But who defines rhetoric? And who am I to judge of other people's rhetoric or indeed the simple manners of speech in different cultures. I am just tired. I have also begun to wonder - as I always do after the second day anywhere - what I am doing here. Why me? What am I thought to have to offer? I am a poet but haven't said a word about my work as a poet, which is what I chiefly do and what I have dedicated the last fifty years of my life to. I have given away most of my new books, (asked to bring 20) to anyone who has shown the least interest and probably to some who have not.

These are thoughts I have every time I feel at a bit of a loss as to my purpose. I then reimagine my purpose to be as intelligent, articulate, courteous and generous as far as it is possible to be given the circumstances, and I continue in the way my imagination proposes. I hope I am being useful. I hope to do the state some service. Would you rather be a good man or a great artist is not a much-asked question. It would get some interesting answers. Surely one has to try to be both.

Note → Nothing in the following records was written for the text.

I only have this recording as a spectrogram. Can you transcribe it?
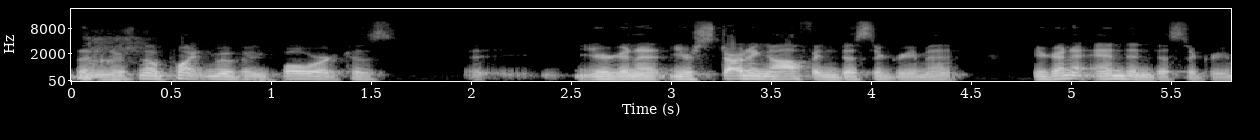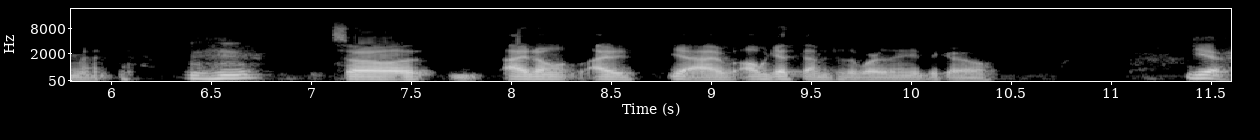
then there's no point moving forward because uh, you're gonna you're starting off in disagreement. You're gonna end in disagreement. Mm-hmm. So I don't. I yeah. I'll get them to the where they need to go. Yeah.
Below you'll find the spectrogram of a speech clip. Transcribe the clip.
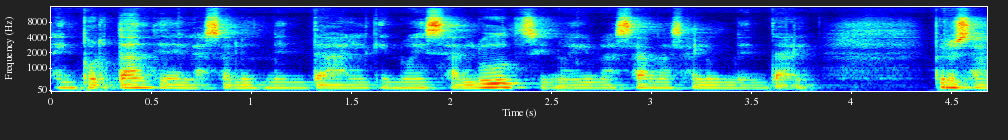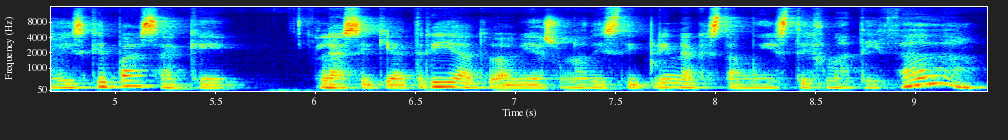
la importancia de la salud mental, que no hay salud si no hay una sana salud mental. Pero ¿sabéis qué pasa? Que la psiquiatría todavía es una disciplina que está muy estigmatizada.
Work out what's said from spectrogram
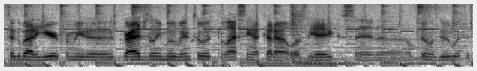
took about a year for me to gradually move into it. The last thing I cut out was the eggs, and uh, I'm feeling good with it.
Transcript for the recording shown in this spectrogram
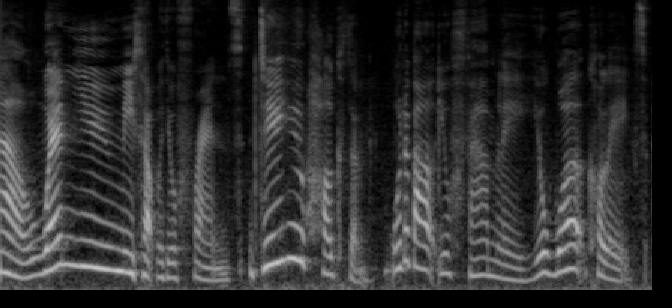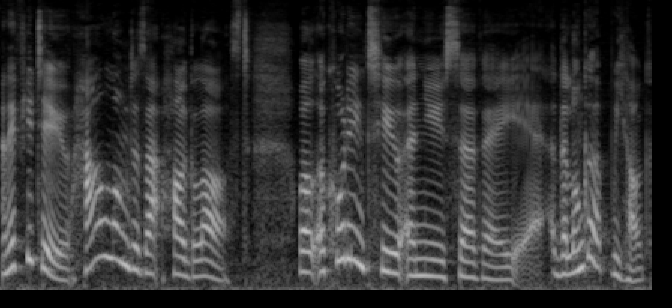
Now, when you meet up with your friends, do you hug them? What about your family, your work colleagues? And if you do, how long does that hug last? Well, according to a new survey, the longer we hug,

But this is about Kurdistan not about me. It is about finding some kind of affinity between people of quite different backgrounds who share a passionate interest in a certain form of art.

Peace on earth and goodwill to all folk. I hope, like Othello, to have done the state (whatever that is) some service.


Harry said...


Your report put me in mind of this:

"It doesn’t matter whether he knows what he serves:
Who serves best doesn’t always understand."

Good luck,


Nadia Mohammed said...

The clicking finger activity was so much fun. My friend Dia took some photos for us as we were doing that. this kind of movement needs lots of practice to master and has been always associated with the Iraqi gypsies. I hope I can finish translating the volume "Clicking Fingers" so that everyone can have an idea about this Iraqi tradition.